The on line web information portal is reporting that a passenger may have gone overboard yesterday from the Rotterdam cruise ship.

The report is based on information received from a passenger on the Holland America Line cruise ship. 

Rotterdam Cruise Ship - Overboard - Missing is operated by Dr. Ross Klein, a cruise industry expert who has, among other pages, a large web page called "Events At Sea – All The Things That Can Go Wrong On A Cruise."  Dr. Klein reported yesterday:

I have been informed that a passenger jumped from the M/S Rotterdam today and was recovered deceased at about 5 pm local time. The ship will be in Costa Rica tomorrow.  This account has not be confirmed or reported by the media.

in addition to Dr, Klein’s site, a comment on the popular on line cruise community mentions the incident under the topic "Man Overboard on Rotterdam???"

 ". . . A "man overboard" was reported to the bridge, just before noon.

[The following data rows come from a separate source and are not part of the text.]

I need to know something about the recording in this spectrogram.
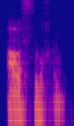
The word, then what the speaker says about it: aussuchen: Make sure to emphasize the prefix, because it's a separable verb. Aussuchen.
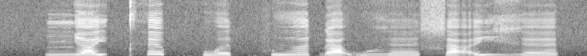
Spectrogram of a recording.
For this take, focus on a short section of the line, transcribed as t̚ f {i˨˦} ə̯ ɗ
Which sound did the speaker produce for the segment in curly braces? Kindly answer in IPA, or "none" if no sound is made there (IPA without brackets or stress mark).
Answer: ɨ˨˦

What was done, then was to chart where the person went overboard and turn the ship around to that area. By 2:00 PM, an airplane came to circle around and look for anything in the water. By 4:00 PM, the plane had spotted something, and the ship headed there. By 5:00 PM, a tender was dropped into the ocean and found what was believed to be the person. Many of us were on deck 3, and as the tender returned to the ship, the Captain asked that all on deck 3 please, out of respect, to leave the deck. I don’t know anything else. We will find out soon if we’ll miss our port, tomorrow. I don’t know if we’ll get information about the person. There was an announcement, earlier, for someone in cabin x, to please call the front desk immediately. Tonight is formal night and I don’t think anyone wants to dress up."

We previously reported on a HAL handling of an overboard passenger in an article ""Suicide" – One of the Cruise Lines’ Favorite Excuses When a Passenger Disappears at Sea."  That case involved passenger Amber Malkuch.  HAL quickly called her disappearance a suicide.  This surprised not only Ms. Malkuch’s friends and family, but dumbfounded the Alaskan State Troopers who had yet to review photographs and video, conduct interviews or analyze toxicology reports. 

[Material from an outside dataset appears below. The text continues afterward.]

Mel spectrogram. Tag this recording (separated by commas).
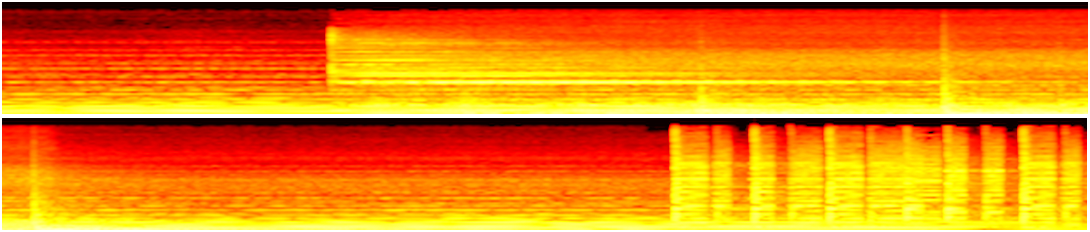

It will be interesting to see how HAL handles this situation.  By not issuing a press statement, it looks like HAL is trying to keep the incident secret.  

Dr. Klein reports that there have been over 130 cruise overboard in the last 10 years. How many more have not been reported by the cruise industry? 

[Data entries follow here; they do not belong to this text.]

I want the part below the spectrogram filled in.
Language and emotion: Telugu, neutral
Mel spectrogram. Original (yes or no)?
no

February 27, 2010 Update:

CruiseJunkiereports: "Around 10 A.M. this morning, while breakfast was going on, one guest, supposedly of cabin 1905, jumped from the outside deck. The jump was apparently witnessed as there was an immediate man overboard call and the ship manouvered quickly and then anchored and a search happened. The ship staff searched for hours, and then about 5 pm, they recovered the man’s body. The ship has been under code red for 6 days for norovirus and the staff was already under huge stress." 

CruiseCritic reports that the overboard passenger was a member of the CruiseCritic on line community.




Rotterdam cruise ship                 jimg944 Flickr Photostream

  • United States Naval Aircrewman

    I was suprised that this report was not confirmed, and was hoping to help. I was aboard the aircraft referenced that arrived “onstation” to assist in the S.A.R. Operation, a United States Navy P-3C of Patrol and Reconnaissance Squadron (VP)- 26. We arrived on station after the victim had been in water for about an hour and a half, the delay largly attributed to communication delays, and the relay of the initiated SAR from ship, to shore, to our controller. We initiated a search pattern that proved unsuccesfull. At which point we adjusted our search to the estimated current drift. After several hours we reached our absolute min allowable “off-station” fuel load (required for the transit back to base)and at the last moment we located the SAR victim. Since we were bingo fuel all we could do was give a gps point and get back home. During SAR operations we prefer to maintain “eyes-on” to guide the pick-up vessel in. I speak for my crew in saying we are greatful to know that at least he was picked up even though we could not affect a rescue. We offer our condolences to the family and relatives, and i hope you know that we did all that we could.

  • Norma Soto

    I was a passanger on this cruise and would like to let all of you know that the captain of the rotterdam should be commended on his handeling of this incident. He kept us informed of all that was happening and in spite of the odds of less than 1% the body was recovered and we were only a couple of hours late reaching our next port. BRAVO CAPTIAN!!!!